Undergraduates Come Out of the Labs, Into the LimelightContact: Janet Sassi
|Senior Marsiyana Henricus explains her research to Brennan O'Donnell, Ph.D., dean of Fordham College at Rose Hill
Photo by Michael Dames
Fordham College at Rose Hill (FCRH) hosted its first Undergraduate Research Symposium on April 16, giving students majoring in math and the sciences a chance to share their research with the larger university community.
In all, 36 undergraduates presented 33 research posters in physics, biology, mathematics, psychology, chemistry and computer and information science. According to Brennan O’Donnell, Ph.D., dean of FCRH, the symposium was designed to help foster a culture of undergraduate research and strengthen interest and support for the sciences.
“The symposium was designed to feature the great work that is being done in our labs and to give our students and faculty an opportunity to talk across disciplines,” O’Donnell said. “Our work in strengthening science education . . . is one of the big stories in the college.”

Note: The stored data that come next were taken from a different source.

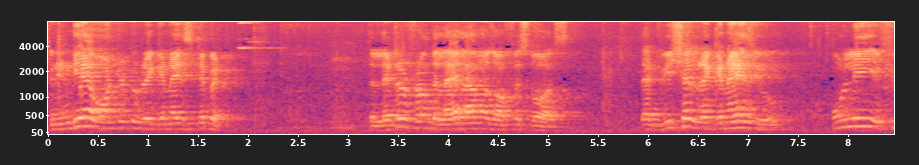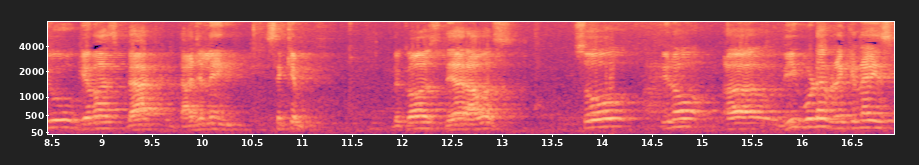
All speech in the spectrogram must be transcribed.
When India wanted to recognize Tibet, the letter from the Dalai Lama's office was that we shall recognize you only if you give us back Darjeeling, Sikkim, because they are ours. So, you know, uh, we would have recognized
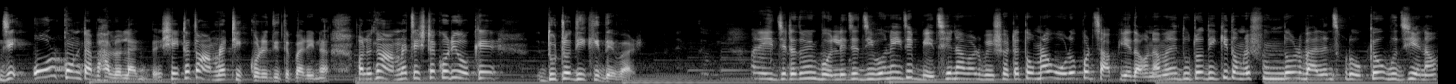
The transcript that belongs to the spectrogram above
যে ওর কোনটা ভালো লাগবে, সেটা তো আমরা ঠিক করে দিতে পারি না। ফলে তো আমরা চেষ্টা করি ওকে দুটো দিকই দেওয়ার। মানে এই যেটা তুমি বললে যে জীবনে এই যে বেছে নেওয়ার বিষয়টা, তোমরা ওর ওপর চাপিয়ে দাও না। মানে দুটো দিকই তোমরা সুন্দর ব্যালেন্স করে ওকেও বুঝিয়ে নাও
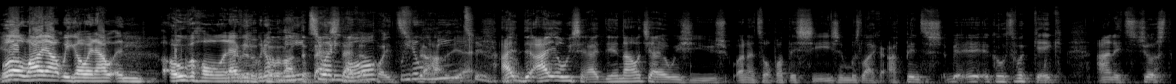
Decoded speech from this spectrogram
well, why aren't we going out and overhauling everything? We don't need to anymore. We don't that, need yeah. to. I, the- I always I, the analogy I always use when I talk about this season was like I've been to I go to a gig and it's just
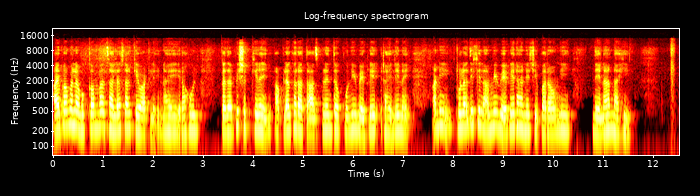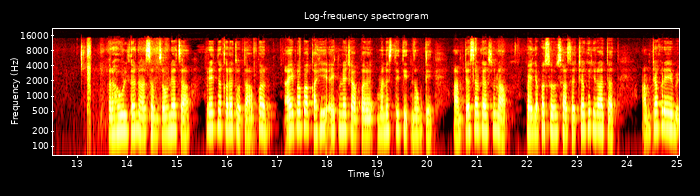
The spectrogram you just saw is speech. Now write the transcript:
आईबाबाला भूकंप झाल्यासारखे वाटले. नाही राहुल कदापि शक्य नाही. आपल्या घरात आजपर्यंत कोणी वेगळे राहिले नाही आणि तुला देखील आम्ही वेगळे राहण्याची परवानगी देणार नाही. राहुल त्यांना समजावण्याचा प्रयत्न करत होता पण आईबाबा काही ऐकण्याच्या प मनस्थितीत नव्हते. आमच्यासारख्या सुना पहिल्यापासून सासरच्या घरी राहतात. आमच्याकडे वे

David Carretero, a senior who presented research on the dynamics of ultracold atoms, said that the symposium brought attention to an area of strength at the University that is often overlooked by students.
“It’s good for students to be able to see what’s going on academically and not just socially,” the physics major said.
“It makes me feel like I’m leaving my mark at Fordham,” said Marsiyana Henricus, a chemistry major who found herself explaining her project on biocompatible nanotubes to a group of fascinated freshmen. “I’m a senior. I’ve spent hours in the lab researching this; it’s great to share it. If my project has made an impression on younger students, it could change the direction of their lives.”
One impetus behind the symposium, according to Donna Heald, associate dean for science education at FCRH, was to bring the student research together to foster an interdisciplinary program.
“Scientists today really work across disciplines, and truthfully, our students are doing it too,” said Heald, who oversaw the event.
Following the symposium, a committee of faculty judges presented awards to the outstanding posters.
Founded in 1841, Fordham is the Jesuit University of New York, offering exceptional education distinguished by the Jesuit tradition to approximately 14,700 students in its four undergraduate colleges and its six graduate and professional schools. It has residential campuses in the Bronx and Manhattan, a commuter campus in Westchester, and the Louis Calder Center Biological Field Station in Armonk, N.Y.